When was the last time you used a phone that didn't need an electrical outlet? It is not uncommon on older homes to find phone jacks seemingly miles away from electrical outlets, but in new construction this is inexcusable. Electricians, often the prima donas of the trades, pride themselves in not just being some dumb gorillas lifting bricks. They are highly educated and experienced professionals handling critical and potentially dangerous tasks. However, many of them are still ensconced in the 1970's. So are many architects, I know. I don't even have enough time to start my pet peeve list about architects. But the electrical systems in a house are not rocket science, it's just a house, but it is a house in the 21st century. This is not to say that all electricians are ignorant of the new requirements and necessities of structured wiring, wireless networks, low voltage applications and such. Some folks can handle all of this and throw in the coordination as well. But I am constantly surprised that as the architect I am often the one on the jobsite with the most extensive knowledge of these systems and their capabilities. And my knowledge is thin and at least 6 months behind the curve.
So, now to my pet peeve. Okay, so the electrician doesn't know about X-10 wiring for renovations or that satellite internet systems need two coax wires. But surely they don't still have rotary phones at their houses. I hate going to the jobsite, after spending many painstaking hours locating outlets and jacks on drawings, just to find that not only have the electricians moved them, they have separated the phone jacks from the electrical outlets. Or the electrical outlets from the coaxial cable jacks. Really, you have televisions that don't need electricity?! Or placed two switches to the same hall light so close together I can actually touch them both at the same time. Of maybe electrical outlets behind doors.
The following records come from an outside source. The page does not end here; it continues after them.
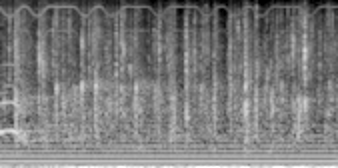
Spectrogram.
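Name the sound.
audience clapping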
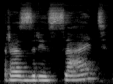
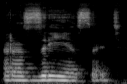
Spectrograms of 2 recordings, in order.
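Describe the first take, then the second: First: Разрезать stressed on the last syllable, разрезАть; Разрезать as the imperfective, stress at the end. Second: Разрезать stressed on the second syllable, разрЕзать; разрезать as the perfective, stress early. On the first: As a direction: put the weight on the final а of Разрезать. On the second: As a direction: hit the е in разрезать, a bit slower. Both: Shown as a demonstration. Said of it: "but the different stress".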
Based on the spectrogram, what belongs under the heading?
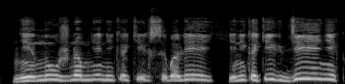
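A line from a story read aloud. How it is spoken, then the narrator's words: Exclamation. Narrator (Russian): воскликнула она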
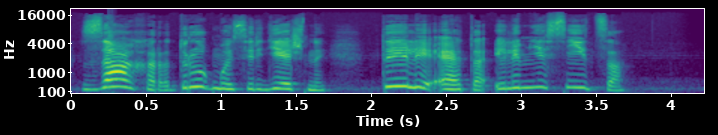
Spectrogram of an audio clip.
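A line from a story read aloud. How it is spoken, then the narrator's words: Surprised exclamation. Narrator (Russian): от удивления воскликнул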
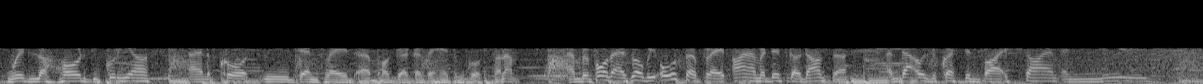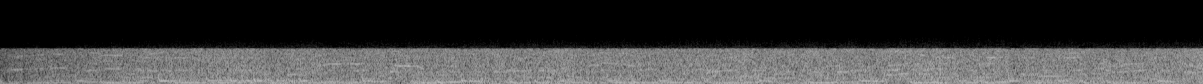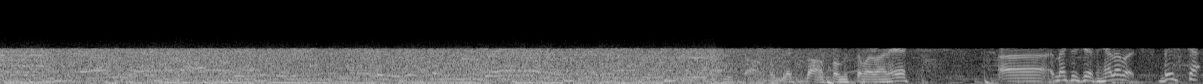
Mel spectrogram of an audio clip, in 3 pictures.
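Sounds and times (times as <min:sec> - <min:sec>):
music on am radio: 0:00.0 - 0:36.0
radio noise: 0:00.0 - 0:36.0.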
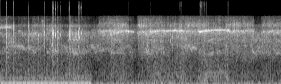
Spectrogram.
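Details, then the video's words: Swiftlet roosting call used to attract swiftlets to roost: dense, continuous high chattering and twittering with a faint steady low hum in the first second. "Suara Walet Inap"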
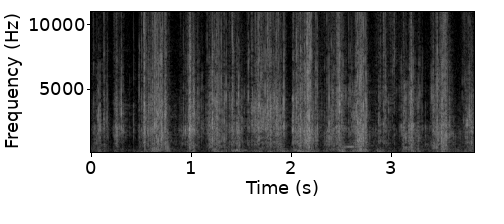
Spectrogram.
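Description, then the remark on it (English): Secondhand wrapping paper on a present crinkles and rustles continuously as the present is squeezed and felt by hand, with irregular bursts of crisp crackling and no voices. “What could it be? I know. I'll just feel it. Ooh, nothing hard in there, no edges.”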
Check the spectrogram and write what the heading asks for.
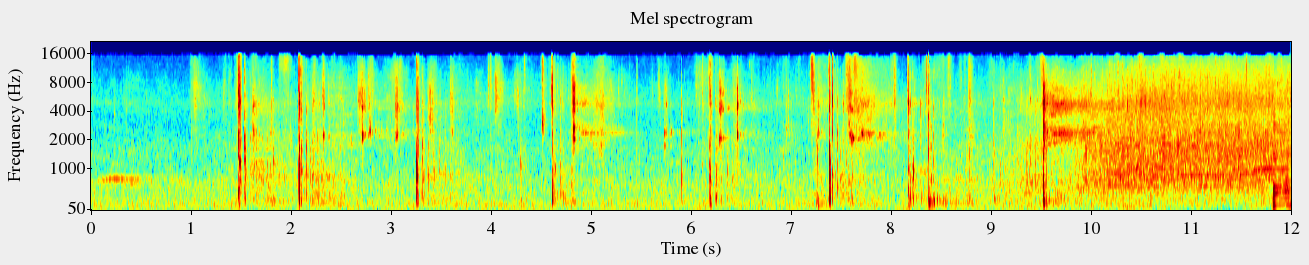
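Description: Tennis rally on a hard court: sharp racket-on-ball hits and bounces about once a second, with short rubber shoe squeaks. After a last hit about nine and a half seconds in, the crowd starts applauding.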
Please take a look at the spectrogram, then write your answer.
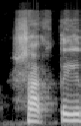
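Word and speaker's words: śakti: sih maksudnya kata sakti Sakti itu kan dari bahasa Sansekerta atau bahasa sunskrip tulisannya Cakti dibaca Sakti di situ bermakna adalah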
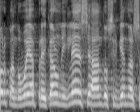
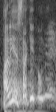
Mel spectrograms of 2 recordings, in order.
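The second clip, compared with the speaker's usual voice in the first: calling out; 9 semitones higher, faster than usual. Real, not acted. Preacher checks congregation.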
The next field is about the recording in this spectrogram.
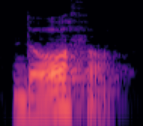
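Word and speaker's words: どうぞ: Notemos que se escribe dou, pero no se debe pronunciar así. Cuando encontramos un sonido con o seguido de una u, eso es una vocal doble y tiene que sonar o, doozo.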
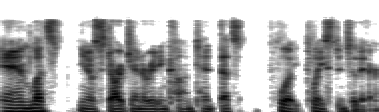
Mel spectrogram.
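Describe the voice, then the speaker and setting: The man's voice comes across somewhat breathy. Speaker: product team member answering user questions. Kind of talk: live town hall Q&A.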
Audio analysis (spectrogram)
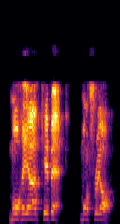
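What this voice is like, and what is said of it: Put-on local accent for place names. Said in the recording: “But I gotta use the accent, guys. That's me.”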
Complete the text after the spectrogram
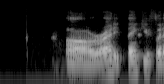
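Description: A young man speaks over an online call.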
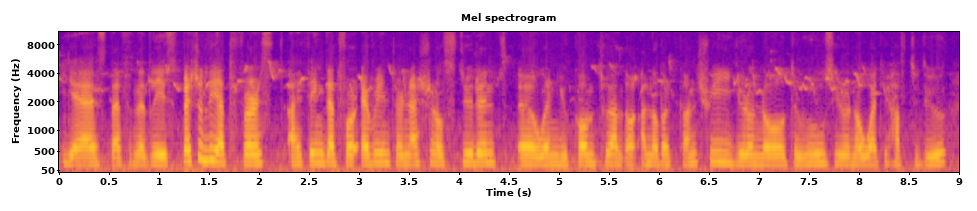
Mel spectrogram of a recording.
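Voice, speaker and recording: A woman's voice: mid-range voice, steady tone, quick pace, few pauses, soft background music. Woman in her twenties, hesitant. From Ecuador. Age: 20s. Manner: thoughtful, hesitant with frequent fillers. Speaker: student. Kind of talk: interview answers.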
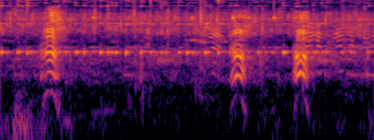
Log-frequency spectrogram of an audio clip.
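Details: Tharparkar goats, a pure Thari breed, bleat three times: nasal, harmonic-rich cries, one at the start and two close together near the end, with a steady tonal hum and faint low rustling underneath.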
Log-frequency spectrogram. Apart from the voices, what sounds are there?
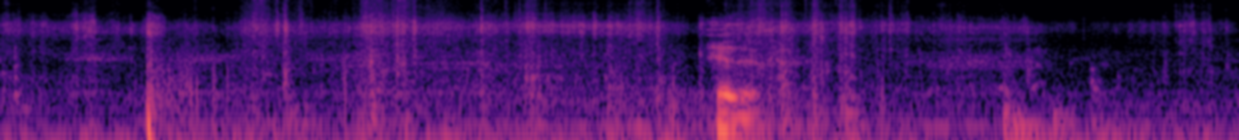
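pigeons cooing and moving in a loft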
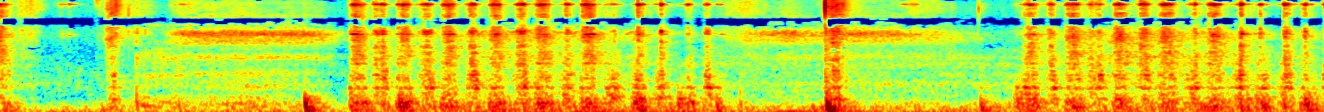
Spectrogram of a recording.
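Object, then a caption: Paper scratch card on wooden table. A thin cardboard lottery scratch-off ticket lies flat on a wooden table while a hand scratches away the remaining coating with the edge of a black plastic disc. A dense run of quick, dry rasping strokes fills the clip, with a couple of sharper taps standing out.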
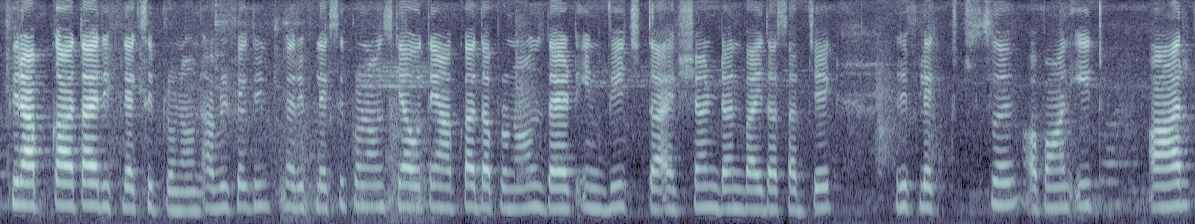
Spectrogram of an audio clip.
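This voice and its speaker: Woman teacher, grammar lesson, slightly high voice, monotone, slow read-outs then quick explanations. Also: a little hiss or hum, low-quality recording. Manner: reads English definitions word by word, then explains quickly. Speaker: school teacher. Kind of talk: grammar lesson, reading definitions slowly and explaining in Hindi.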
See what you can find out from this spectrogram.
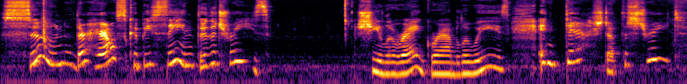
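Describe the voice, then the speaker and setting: A woman's voice: high-pitched, very animated, very slow, slight background noise. A woman teacher reading a picture book aloud to students, expressively, with asides and questions for young listeners.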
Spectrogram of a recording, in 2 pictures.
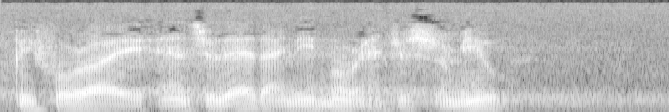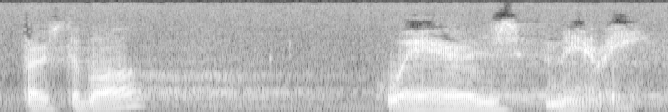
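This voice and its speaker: An actor playing a steady small-town police sheriff who questions in a measured way, in 1970s radio drama style. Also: male voice, rumbling low, vocal fry, a little hiss or hum, exaggerated voice. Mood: grave, probing. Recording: tinny band-limited old radio broadcast, faint music.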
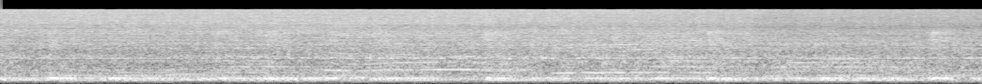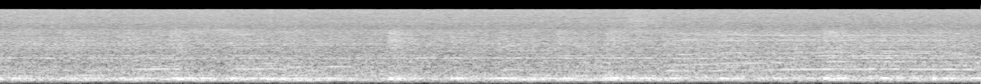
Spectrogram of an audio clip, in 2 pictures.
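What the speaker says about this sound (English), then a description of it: "So now we're going to add some water like this." Water from a tap runs steadily into a big pot being filled for spaghetti, a continuous hissing splash with no pauses and no one talking.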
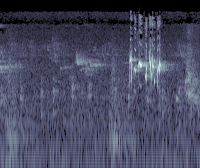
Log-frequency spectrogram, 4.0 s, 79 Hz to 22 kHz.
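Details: Short, rapid run of bright chirping notes near the end from a captive-bred caged bulbul of the 2018 season, preceded by a few faint thin whistles and quiet room noise.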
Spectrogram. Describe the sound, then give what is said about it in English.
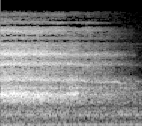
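A deep breath taken together during a calming exercise, heard as a long, soft, airy exhale that slowly fades away over about two seconds, faint and with no talking. “And let's just take a breath in together. Breathe in. Exhale it out.”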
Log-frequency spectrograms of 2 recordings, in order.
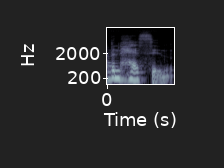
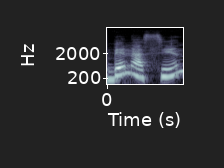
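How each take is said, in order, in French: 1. Le nom se prononce avec un son h. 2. Le nom se prononce sans son h. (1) "si jamais tu veux le prononcer en arabe" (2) "On prononce pas le H quand on le prononce en français"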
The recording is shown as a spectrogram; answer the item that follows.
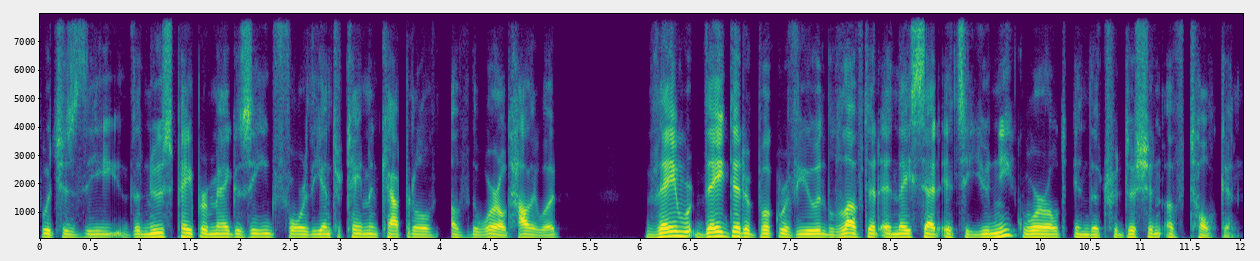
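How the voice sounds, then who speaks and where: A man's voice: medium pitch, normal speed, darkish tone, no echo, studio quality. A man speaking as a guest author in a conversational interview, explaining things in an enthusiastic, rambling way. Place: video interview with book backdrop.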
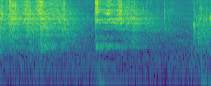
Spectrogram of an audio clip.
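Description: A metal fork scraping and clinking against a stainless steel frying pan as it stirs fettuccine through a creamy butter-and-parmesan sauce, with sharper clinks at the start and about a second in.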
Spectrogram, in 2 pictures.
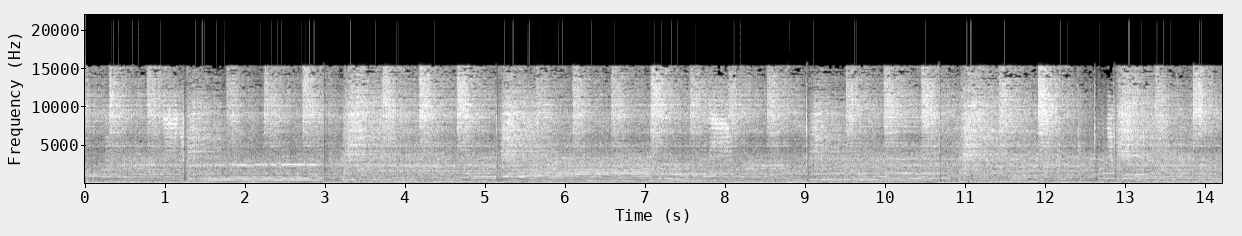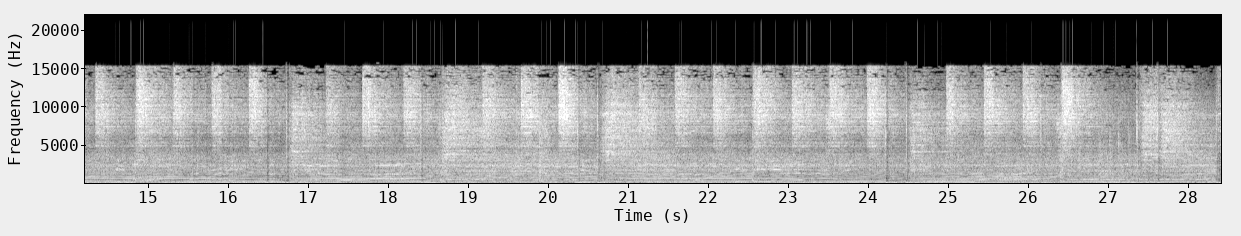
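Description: Live rock band playing, loud and continuous: a steady drum-kit beat, guitar, and a male singer.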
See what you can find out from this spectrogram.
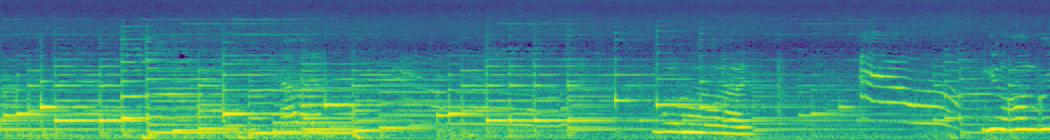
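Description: A cat waiting to be fed meows insistently, a steady run of loud, drawn-out meows with rising and falling pitch that continues almost without pause for about ten seconds.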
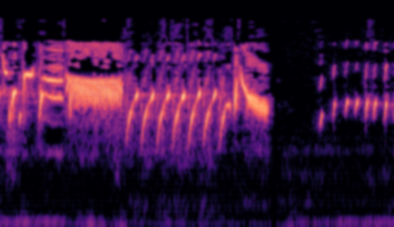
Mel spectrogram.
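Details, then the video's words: European goldfinch singing the Tizi Ouzou song style of Algeria: twittering high notes, then a steady buzzy trill, then about eight quick down-slurred chirps and a rising flourish, ending with a row of short, evenly spaced pips. "تغريد حسون تيزي وزو (كامل المقامات)"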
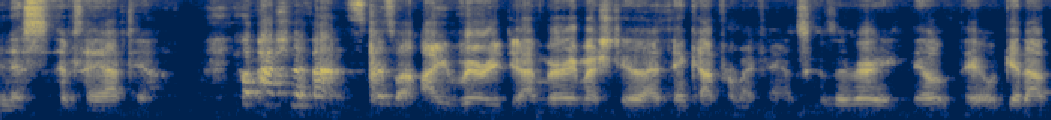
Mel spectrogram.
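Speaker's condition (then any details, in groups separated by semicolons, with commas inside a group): No condition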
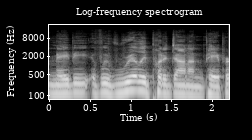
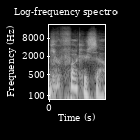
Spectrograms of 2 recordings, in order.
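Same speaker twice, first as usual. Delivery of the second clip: put-on muttering under breath, lower and quieter; 4 semitones lower, 7 dB quieter than usual. Retelling a reply to an apology, imitating muttering under breath. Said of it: "under my breath, I was like".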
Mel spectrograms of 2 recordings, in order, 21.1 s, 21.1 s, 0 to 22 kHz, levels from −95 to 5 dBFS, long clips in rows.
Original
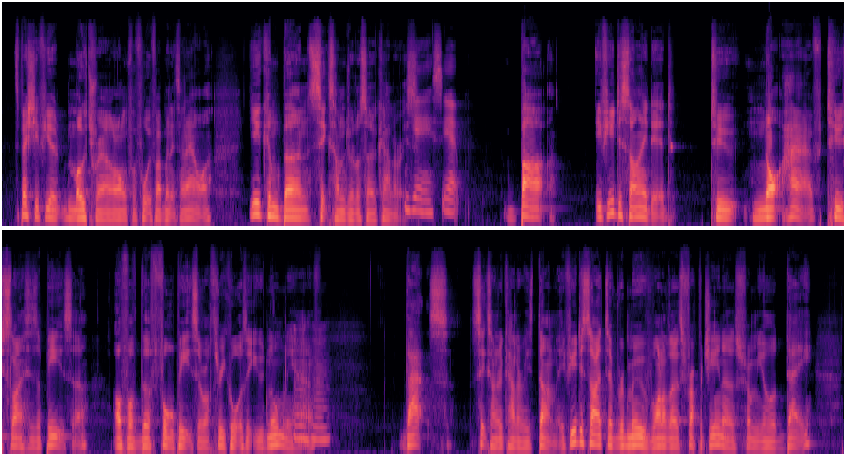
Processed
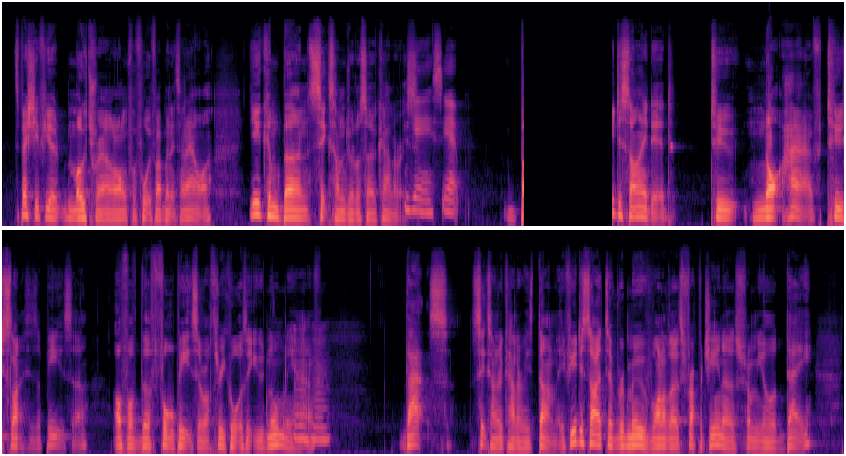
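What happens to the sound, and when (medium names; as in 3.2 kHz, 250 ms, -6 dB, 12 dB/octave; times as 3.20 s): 6.52–7.63 s: mute
10.72–13.01 s: fade in equal-power, from -14 dB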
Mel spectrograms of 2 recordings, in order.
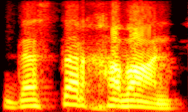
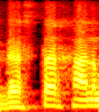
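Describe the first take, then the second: First: दस्तरख्वान as "dastar-kha-waan"; as written. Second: दस्तरखान ending in "khaan", no w; as pronounced. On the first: Teacher reads out what is written, w sounded. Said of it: "लिखा क्या गया है?". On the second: Teacher answers how we read it, w left silent. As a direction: drop the w to say दस्तरखान. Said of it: "लेकिन हम लोग क्या पढ़ते हैं?". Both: Shown as a demonstration.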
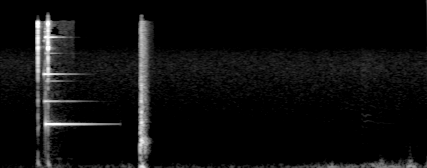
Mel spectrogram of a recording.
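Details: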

It is time that electricians and electrical supply companies got into our century. Standard outlets do not allow for two devices with transformers to be plugged in simultaneously. No one should have to try to remember which of the 4 or 5 switches in a row actually turns on the light. I know that there are plenty of new products out there that solve these problems but they are not even vaguely within the realm of standard materials and procedures. This is crazy. I don't think I should be the person on the jobsite with the most knowledge of potential conflicts between electrical and magnetic transformers or the ground-wiring of electrical panels. And frankly I don't think we should have to hire a phalanx of consultants - a/v systems, wireless networking, data distribution, energy monitoring, etc. just to get a house built.
Oh yeah, one last thing. This is not really the electrician's fault, chock it up to the mechanical installer. But really, do you have to install the thermostat directly in the middle of a wall?